> _Task goal_: Could you retype every line below exactly, omitting the images?

━━ Task inputs

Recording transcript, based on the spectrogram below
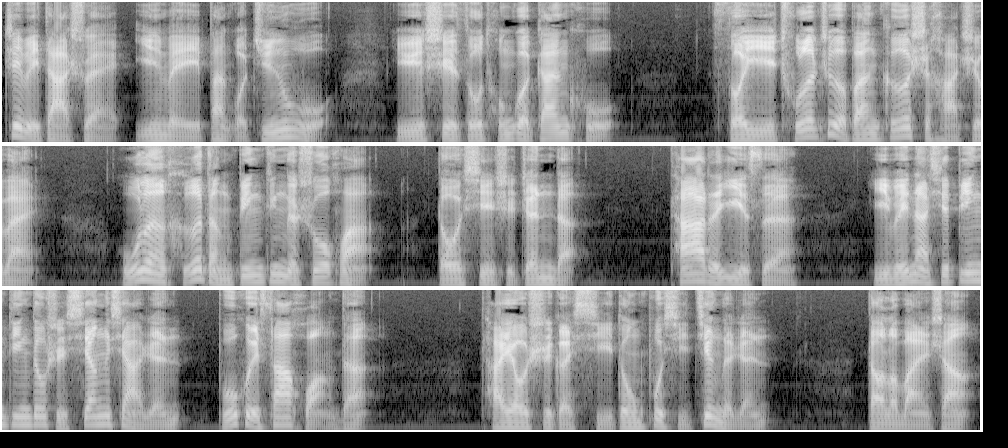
这位大帅因为办过军务，与士卒同过甘苦，所以除了这般哥士哈之外，无论何等兵丁的说话，都信是真的。他的意思，以为那些兵丁都是乡下人，不会撒谎的。他又是个喜动不喜静的人，到了晚上，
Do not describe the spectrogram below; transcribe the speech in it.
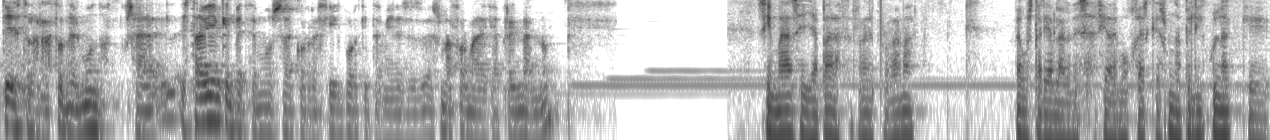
Tienes toda la razón del mundo. O sea, está bien que empecemos a corregir porque también es, es una forma de que aprendan, ¿no? Sin más, y ya para cerrar el programa, me gustaría hablar de Esencia de Mujer, que es una película que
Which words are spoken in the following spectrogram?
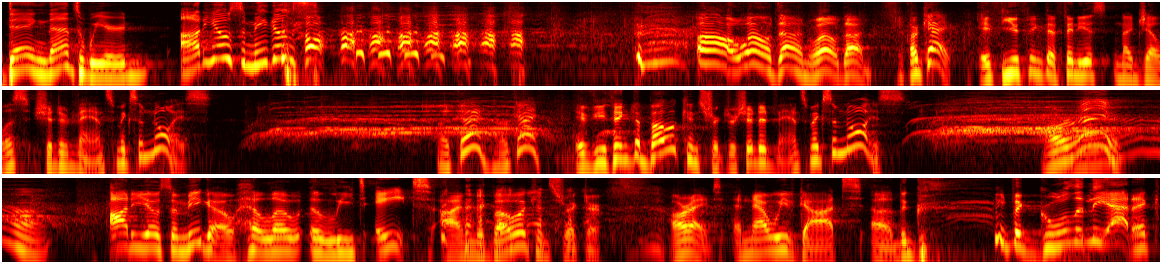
Dang, that's weird. Adios, amigos. Oh, well done, well done. Okay, if you think that Phineas Nigellus should advance, make some noise. Okay, okay. If you think the boa constrictor should advance, make some noise. All right. Adios, amigo. Hello, Elite Eight. I'm the boa constrictor. All right, and now we've got uh, the the ghoul in the attic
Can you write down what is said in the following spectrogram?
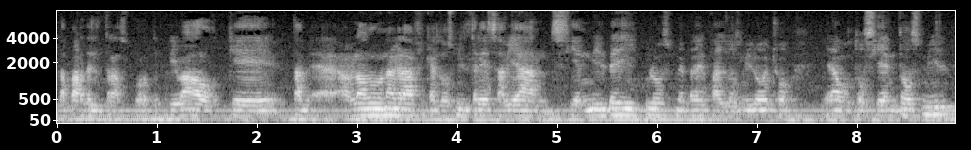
la parte del transporte privado, que eh, hablando de una gráfica, en 2003 habían 100.000 vehículos, me parece que para el 2008 éramos 200.000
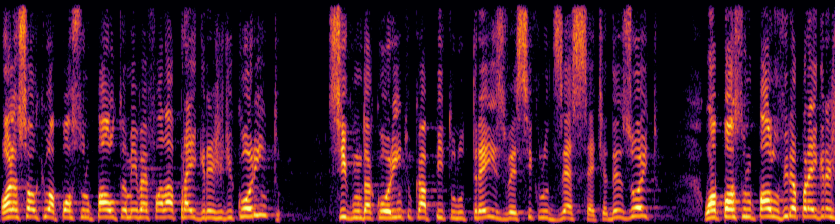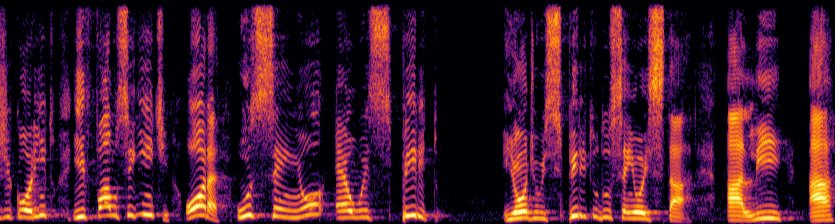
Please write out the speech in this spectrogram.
Olha só o que o apóstolo Paulo também vai falar para a igreja de Corinto. 2 Coríntios capítulo 3, versículo 17 a 18. O apóstolo Paulo vira para a igreja de Corinto e fala o seguinte: ora, o Senhor é o Espírito, e onde o Espírito do Senhor está, ali há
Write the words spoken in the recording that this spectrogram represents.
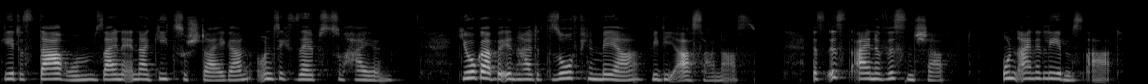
geht es darum, seine Energie zu steigern und sich selbst zu heilen. Yoga beinhaltet so viel mehr wie die Asanas. Es ist eine Wissenschaft und eine Lebensart.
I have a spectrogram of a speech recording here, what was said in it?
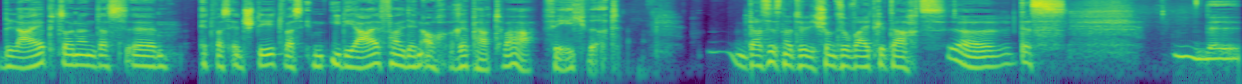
bleibt, sondern dass äh, etwas entsteht, was im Idealfall denn auch repertoirefähig wird. Das ist natürlich schon so weit gedacht, äh, dass, äh,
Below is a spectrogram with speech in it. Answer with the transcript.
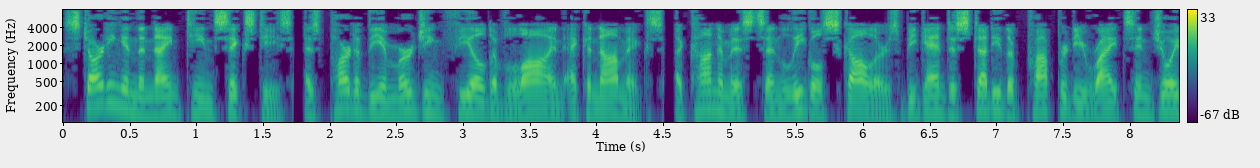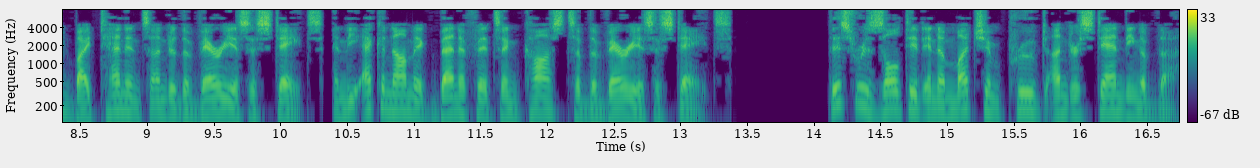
Starting in the 1960s, as part of the emerging field of law and economics, economists and legal scholars began to study the property rights enjoyed by tenants under the various estates, and the economic benefits and costs of the various estates. This resulted in a much improved understanding of the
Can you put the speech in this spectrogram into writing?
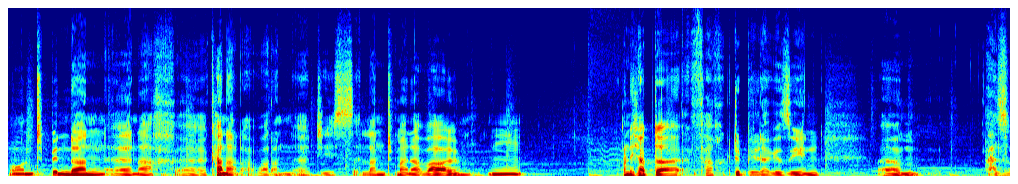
und bin dann äh, nach äh, Kanada, war dann äh, dieses Land meiner Wahl. Mm. Und ich habe da verrückte Bilder gesehen, ähm, also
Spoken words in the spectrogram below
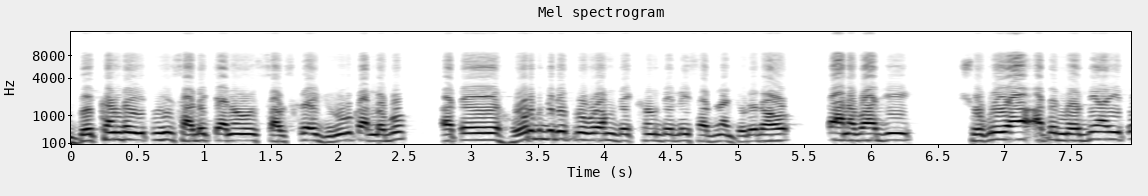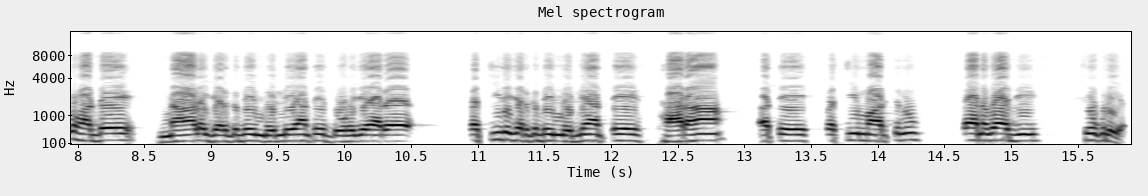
ਦੇਖਣ ਦੇ ਲਈ ਤੁਸੀਂ ਸਾਡੇ ਚੈਨਲ ਨੂੰ ਸਬਸਕ੍ਰਾਈਬ ਜ਼ਰੂਰ ਕਰ ਲਵੋ ਅਤੇ ਹੋਰ ਵਧੇਰੇ ਪ੍ਰੋਗਰਾਮ ਦੇਖਣ ਦੇ ਲਈ ਸਾਡੇ ਨਾਲ ਜੁੜੇ ਰਹੋ। ਧੰਨਵਾਦ ਜੀ, ਸ਼ੁਕਰੀਆ ਅਤੇ ਮਿਲਦੇ ਹਾਂ ਜੀ ਤੁਹਾਡੇ ਨਾਲ ਜਰਗ ਦੇ ਮੇਲਿਆਂ ਤੇ 2025 ਦੇ ਜਰਗ ਦੇ ਮੇਲਿਆਂ ਤੇ 18 ਅਤੇ 25 ਮਾਰਚ ਨੂੰ। ਧੰਨਵਾਦ ਜੀ, ਸ਼ੁਕਰੀਆ।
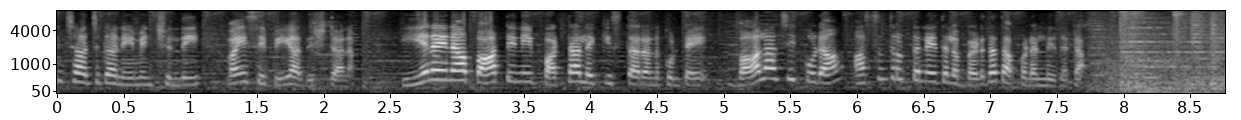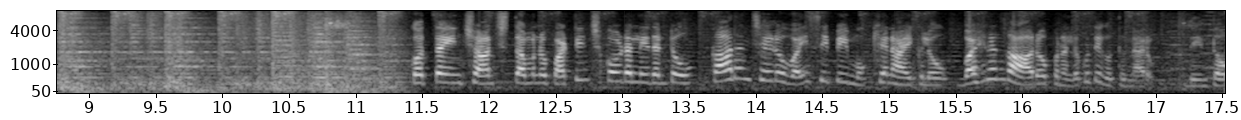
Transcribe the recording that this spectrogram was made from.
ఇన్ఛార్జిగా నియమించింది వైసీపీ అధిష్టానం. ఈయనైనా పార్టీని పట్టాలెక్కిస్తారనుకుంటే బాలాజీ కూడా అసంతృప్త నేతల బెడద తప్పడం లేదట. కొత్త ఇన్ఛార్జ్ తమను పట్టించుకోవడం లేదంటూ కారంచేడు వైసీపీ ముఖ్య నాయకులు బహిరంగ ఆరోపణలకు దిగుతున్నారు. దీంతో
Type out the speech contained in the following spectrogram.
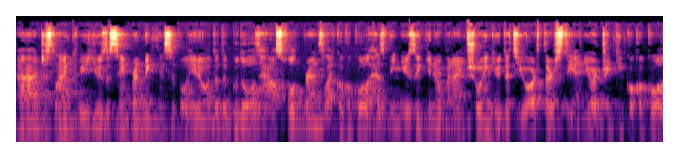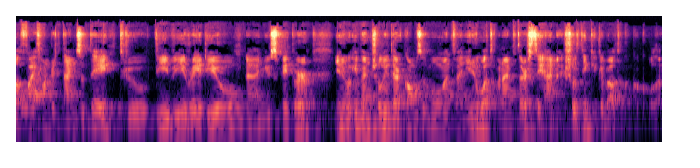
uh, just like we use the same branding principle, you know, that the good old household brands like Coca-Cola has been using, you know, when I'm showing you that you are thirsty and you are drinking Coca-Cola 500 times a day through TV, radio, uh, newspaper, you know, eventually there comes a moment when, you know what, when I'm thirsty, I'm actually thinking about the Coca-Cola.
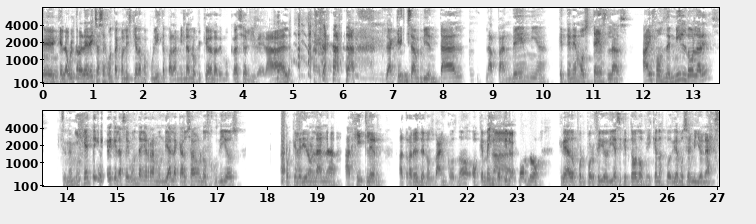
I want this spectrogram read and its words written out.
Eh, que la ultraderecha se junta con la izquierda populista para minar lo que queda de la democracia liberal, la crisis ambiental, la pandemia, que tenemos Teslas, iPhones de mil dólares y gente que cree que la Segunda Guerra Mundial la causaron los judíos porque le dieron lana a Hitler a través de los bancos, ¿no? O que México No. tiene un fondo creado por Porfirio Díaz y que todos los mexicanos podríamos ser millonarios.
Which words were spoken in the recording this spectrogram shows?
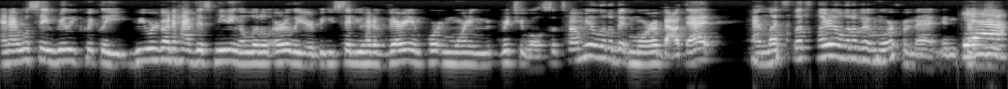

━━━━

> _Answer to the problem_:
Recording transcript, based on the spectrogram below
这位大帅因为办过军务，与士卒同过甘苦，所以除了这般哥士哈之外，无论何等兵丁的说话，都信是真的。他的意思，以为那些兵丁都是乡下人，不会撒谎的。他又是个喜动不喜静的人，到了晚上，
Do not describe the spectrogram below; transcribe the speech in it.
Tienes toda la razón del mundo. O sea, está bien que empecemos a corregir porque también es, es una forma de que aprendan, ¿no? Sin más, y ya para cerrar el programa, me gustaría hablar de Esencia de Mujer, que es una película que
Which words are spoken in the following spectrogram?
Dang, that's weird. Adios, amigos. Oh, well done, well done. Okay, if you think that Phineas Nigellus should advance, make some noise. Okay, okay. If you think the boa constrictor should advance, make some noise. All right. Adios, amigo. Hello, Elite Eight. I'm the boa constrictor. All right, and now we've got uh, the the ghoul in the attic
Can you write down what is said in the following spectrogram?
la parte del transporte privado, que eh, hablando de una gráfica, en 2003 habían 100.000 vehículos, me parece que para el 2008 éramos 200.000
Please write out the speech in this spectrogram.
Olha só o que o apóstolo Paulo também vai falar para a igreja de Corinto. 2 Coríntios capítulo 3, versículo 17 a 18. O apóstolo Paulo vira para a igreja de Corinto e fala o seguinte: ora, o Senhor é o Espírito, e onde o Espírito do Senhor está, ali há
Write the words spoken in the recording that this spectrogram represents.
geht es darum, seine Energie zu steigern und sich selbst zu heilen. Yoga beinhaltet so viel mehr wie die Asanas. Es ist eine Wissenschaft und eine Lebensart.
I have a spectrogram of a speech recording here, what was said in it?
bleibt, sondern dass äh, etwas entsteht, was im Idealfall denn auch repertoirefähig wird. Das ist natürlich schon so weit gedacht, äh, dass, äh,
Below is a spectrogram with speech in it. Answer with the transcript.
Starting in the 1960s, as part of the emerging field of law and economics, economists and legal scholars began to study the property rights enjoyed by tenants under the various estates, and the economic benefits and costs of the various estates. This resulted in a much improved understanding of the
Can you put the speech in this spectrogram into writing?
und bin dann äh, nach äh, Kanada, war dann äh, dieses Land meiner Wahl. Mm. Und ich habe da verrückte Bilder gesehen, ähm, also
Spoken words in the spectrogram below
ਦੇਖਣ ਦੇ ਲਈ ਤੁਸੀਂ ਸਾਡੇ ਚੈਨਲ ਨੂੰ ਸਬਸਕ੍ਰਾਈਬ ਜ਼ਰੂਰ ਕਰ ਲਵੋ ਅਤੇ ਹੋਰ ਵਧੇਰੇ ਪ੍ਰੋਗਰਾਮ ਦੇਖਣ ਦੇ ਲਈ ਸਾਡੇ ਨਾਲ ਜੁੜੇ ਰਹੋ। ਧੰਨਵਾਦ ਜੀ, ਸ਼ੁਕਰੀਆ ਅਤੇ ਮਿਲਦੇ ਹਾਂ ਜੀ ਤੁਹਾਡੇ ਨਾਲ ਜਰਗ ਦੇ ਮੇਲਿਆਂ ਤੇ 2025 ਦੇ ਜਰਗ ਦੇ ਮੇਲਿਆਂ ਤੇ 18 ਅਤੇ 25 ਮਾਰਚ ਨੂੰ। ਧੰਨਵਾਦ ਜੀ, ਸ਼ੁਕਰੀਆ।
Transcribe the recording that this spectrogram was made from.
ఇన్ఛార్జిగా నియమించింది వైసీపీ అధిష్టానం. ఈయనైనా పార్టీని పట్టాలెక్కిస్తారనుకుంటే బాలాజీ కూడా అసంతృప్త నేతల బెడద తప్పడం లేదట. కొత్త ఇన్ఛార్జ్ తమను పట్టించుకోవడం లేదంటూ కారంచేడు వైసీపీ ముఖ్య నాయకులు బహిరంగ ఆరోపణలకు దిగుతున్నారు. దీంతో
Type out the speech contained in the following spectrogram.
uh, just like we use the same branding principle, you know, that the good old household brands like Coca-Cola has been using, you know, when I'm showing you that you are thirsty and you are drinking Coca-Cola 500 times a day through TV, radio, uh, newspaper, you know, eventually there comes a moment when, you know what, when I'm thirsty, I'm actually thinking about the Coca-Cola.
I want this spectrogram read and its words written out.
Eh, que la ultraderecha se junta con la izquierda populista para minar lo que queda de la democracia liberal, la crisis ambiental, la pandemia, que tenemos Teslas, iPhones de mil dólares y gente que cree que la Segunda Guerra Mundial la causaron los judíos porque le dieron lana a Hitler a través de los bancos, ¿no? O que México No. tiene un fondo creado por Porfirio Díaz y que todos los mexicanos podríamos ser millonarios.
Which words were spoken in the recording this spectrogram shows?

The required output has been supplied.